Always choose a design that will work across all email service providers and devices. With mobile devices increasingly taking over as the main email reading device, you also have to ensure your emails are properly optimized for mobile view. Some email service providers such as Gmail, Yahoo, Microsoft, etc, provide easy-to-use templates that ensure a responsive design.
4. Optimize Your CTAs
Call-to-actions are the lifeblood of any email campaign. They are the buttons that direct readers to take action like signing up for something. Optimizing your CTAs will ensure that your emails garner maximum attention and engagement.
When designing your next event email campaign, make sure that your CTA button stands out. It should have a bright color. It should also have a strong message that’s concise enough to tell your subscriber what to do next. “Register” and “sign up” are sample good CTAs.
Using social proof near your CTA is one of the email design best practices you should also follow. Social proof is the psychological phenomenon that people follow what others have done before. So, social proof helps make your CTA more effective. Who doesn’t want to sign up for an event some found helpful, after all?
Use numbers that show how many people attended the event that preceded the current one or add reviews from those attendees.
Here’s an excellent example from Semrush:
See the testimonial heaping praises on SEMRush’s previous event right underneath the CTA.
The testimonial’s placement is strategic, too. If you don’t click on the CTA even after reading that registration for the event is “free” and “takes only 60 seconds,” you’ll see the social proof. That might just be what you need to click on the CTA.
If you can, include the full name and a picture of the attendee. This will enhance the testimonial’s credibility. Of course, before you include someone else’s quote, name, and picture in your email, ask for their permission.
Additionally, resist the urge to include multiple CTA buttons. This may lead to confusion. Remember, you want your email subscribers to easily understand what action you want them to take. Besides, there’s such a thing as choice overload. When people are presented with too many options, they tend to not take any action at all.
5. Test Your Email Design
Before sending out your email, it’s important to test it to ensure that it looks and functions the way you intended. You can achieve this through split testing or A/B testing. Send different versions of your email design before you send it en masse. You’ll have to check which version is more successful.

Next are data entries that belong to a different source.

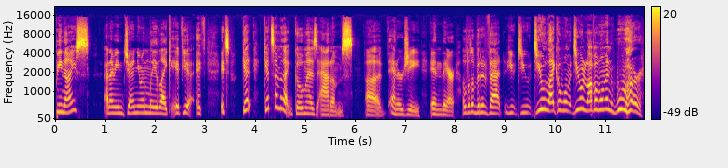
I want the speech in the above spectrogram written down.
be nice. And I mean genuinely like if you if it's get get some of that Gomez Addams uh energy in there. A little bit of that you do you do you like a woman? Do you love a woman? Woo her.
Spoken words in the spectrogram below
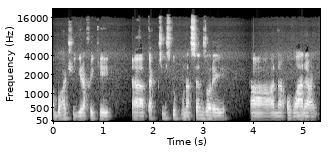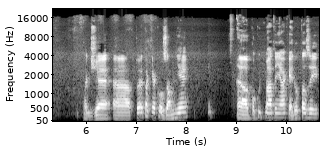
a bohatší grafiky, tak přístupu na senzory a na ovládání. Takže to je tak jako za mě. Pokud máte nějaké dotazy,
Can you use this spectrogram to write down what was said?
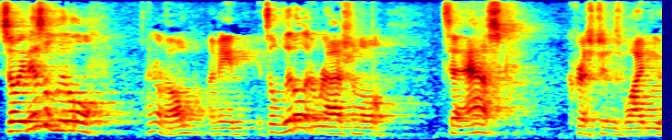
So it is a little, I don't know, I mean, it's a little irrational to ask Christians, why do you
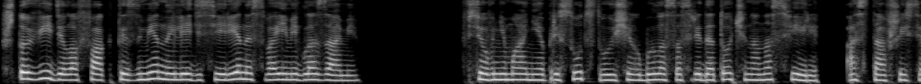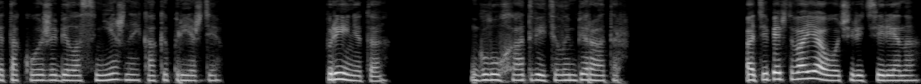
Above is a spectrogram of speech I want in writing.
Что видела факт измены леди Сирены своими глазами. Все внимание присутствующих было сосредоточено на сфере, оставшейся такой же белоснежной, как и прежде. «Принято», — глухо ответил император. «А теперь твоя очередь, Сирена.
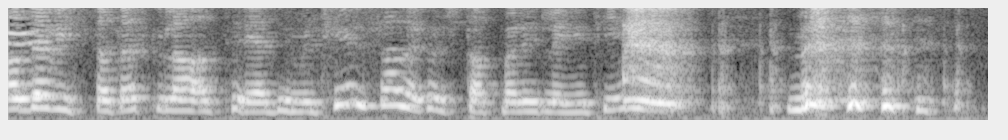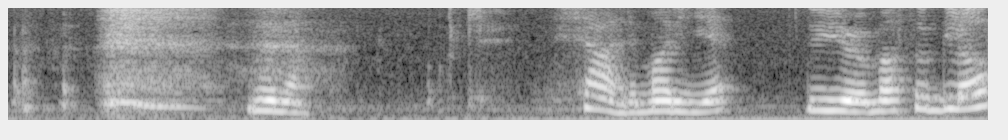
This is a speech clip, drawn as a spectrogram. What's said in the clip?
Hadde jeg visst at jeg skulle ha tre timer til, så hadde det kanskje tatt meg litt lengre tid. Men, men ja. Kjære Marie, du gjør meg så glad.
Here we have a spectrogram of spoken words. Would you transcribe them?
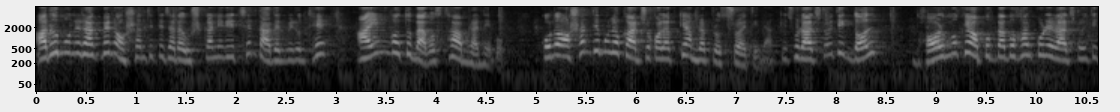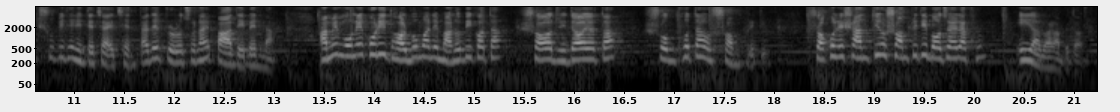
আরও মনে রাখবেন, অশান্তিতে যারা উস্কানি দিচ্ছেন, তাদের বিরুদ্ধে আইনগত ব্যবস্থা আমরা নেব। কোনো অশান্তিমূলক কার্যকলাপকে আমরা প্রশ্রয় দিই না। কিছু রাজনৈতিক দল ধর্মকে অপব্যবহার করে রাজনৈতিক সুবিধে নিতে চাইছেন। তাদের প্ররোচনায় পা দেবেন না। আমি মনে করি ধর্ম মানে মানবিকতা, সহৃদয়তা, সভ্যতা ও সম্প্রীতি। সকলে শান্তি ও সম্প্রীতি বজায় রাখুন। এই আমার আবেদন।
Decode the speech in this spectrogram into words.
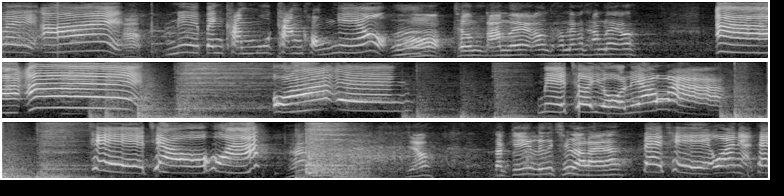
เลยไอ้ายอ้าว นี่เป็นคำมูทางของเงี้ยวเออ๋ออเชิมตามเลย เอาทำอะไรก็ทำเลย เอาอ่าไอ้ายอ้วเองมีเธออยู่แล้วอะที่เฉียวหัวฮะ เดี๋ยว ตะกี้หรือชื่ออะไรนะ แต่ชีอ้วเนี่ยแต่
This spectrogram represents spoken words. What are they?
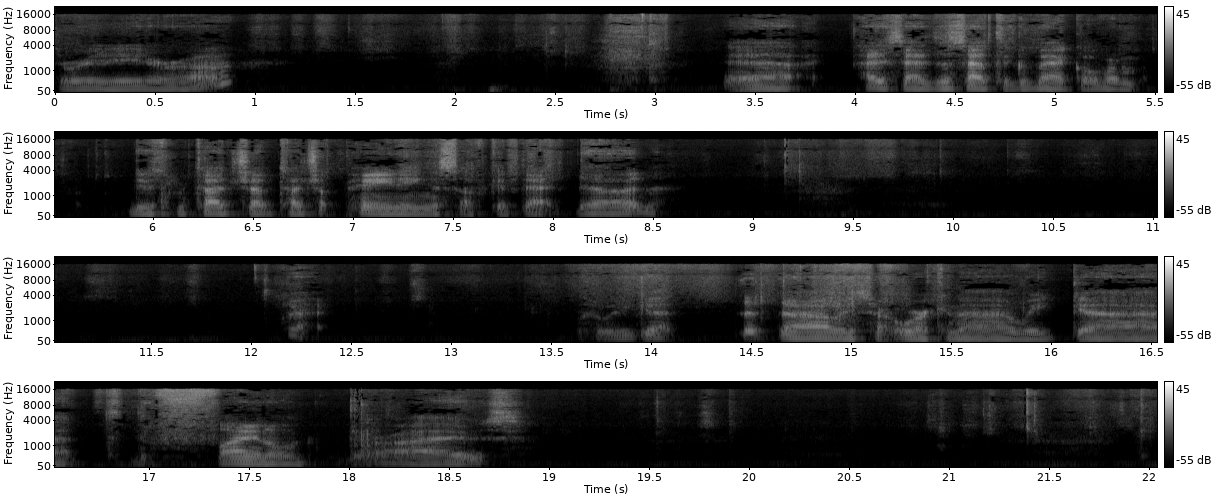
The radiator on. Yeah, I just, I just have to go back over, do some touch up, touch up painting and stuff, get that done. All right. So we got now we start working on, we got the final drives. Get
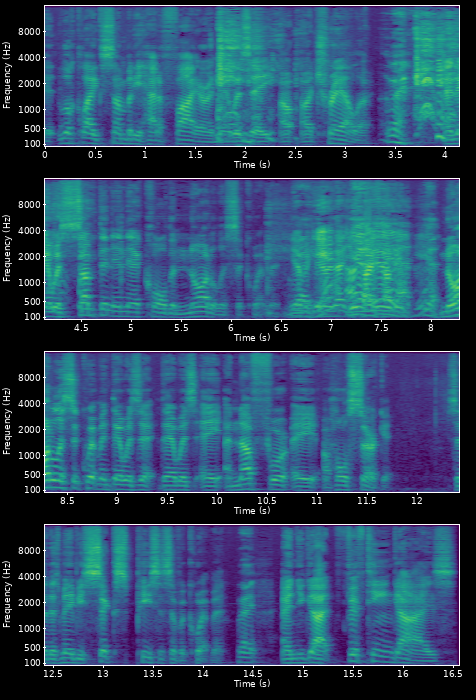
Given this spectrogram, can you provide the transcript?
It looked like somebody had a fire and there was a, a, a trailer. Right. And there was something in there called a Nautilus equipment. You ever Right. hear Yeah. that? You might yeah, have yeah, it. yeah. Nautilus equipment. There was a there was a enough for a, a whole circuit. So there's maybe six pieces of equipment Right. and you got 15 guys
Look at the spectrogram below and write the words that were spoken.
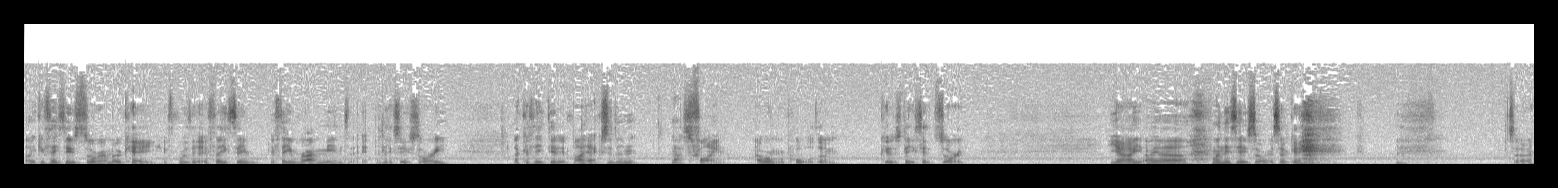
Like if they say sorry, I'm okay if with it. If they say if they ram me into it and they say sorry, like if they did it by accident, that's fine. I won't report them because they said sorry. Yeah, I, I uh, when they say sorry, it's okay. so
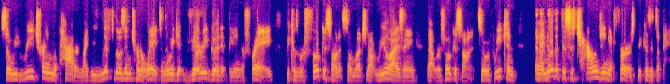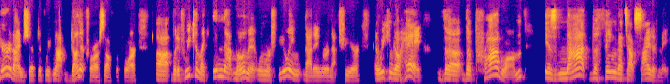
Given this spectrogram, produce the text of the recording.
So we retrain the pattern, like we lift those internal weights, and then we get very good at being afraid because we're focused on it so much, not realizing that we're focused on it. So if we can and I know that this is challenging at first because it's a paradigm shift if we've not done it for ourselves before. Uh, but if we can, like, in that moment when we're feeling that anger or that fear, and we can go, hey, the the problem is not the thing that's outside of me.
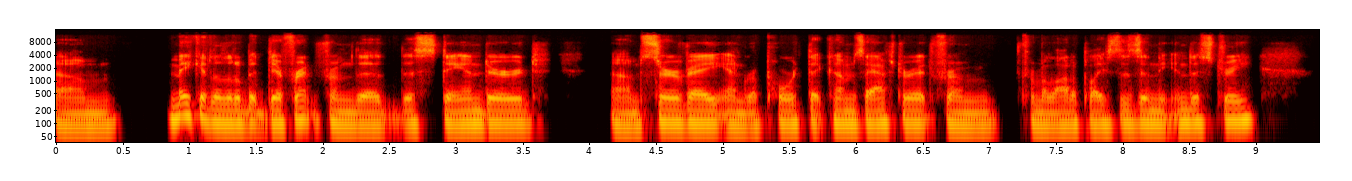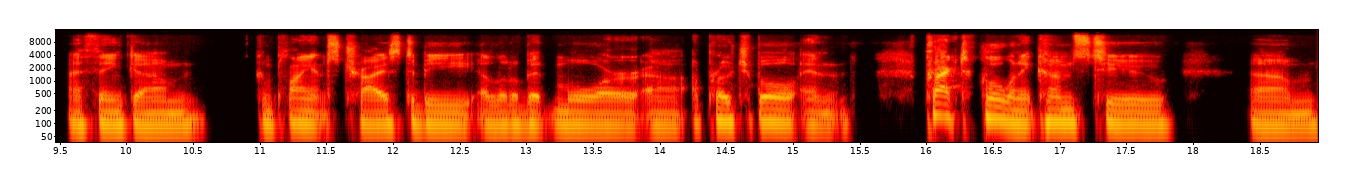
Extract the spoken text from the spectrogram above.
um, make it a little bit different from the the standard um, survey and report that comes after it from from a lot of places in the industry. I think um, compliance tries to be a little bit more uh, approachable and practical when it comes to um,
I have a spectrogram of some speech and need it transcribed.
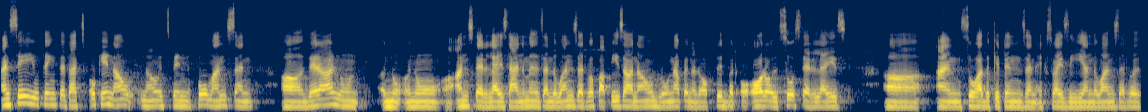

When testing your email design, you can play around with the size and color of text, spacing, fonts, and other design elements. Test your call-to-action buttons, too.
Send test emails to yourself or a few recipients who can provide feedback on your messages. Ask them if the emails are easy to read, if the CTAs are compelling, among others. Also, keep track of your campaign by checking the email deliverability and open rates.
Monitor the results of your campaigns and adjust as needed.
Creating an effective event email campaign takes time and effort. However, with the right strategies, you can design effective emails to boost attendance and conversions at your next event.
Start by crafting compelling subject lines, preheaders, and call to action, as they are an integral part of your campaign’s success. Optimize your email newsletters with a responsive design across all devices, paying close attention to email layout. Use bright colors, professional-looking email templates, and dynamic content to create more engaging visuals.
Lastly, don’t forget to always test your emails before you hit ‘send’. This will help you iron out any bugs before your audience sees them.
By following these email design best practices, your next email campaign will be a hit!
The author Owen Baker is a content marketer for Voila Norbert, an online email verification tool. He has spent most of the last decade working online for a range of marketing companies. When he’s not busy writing, you can find him in the kitchen mastering new dishes.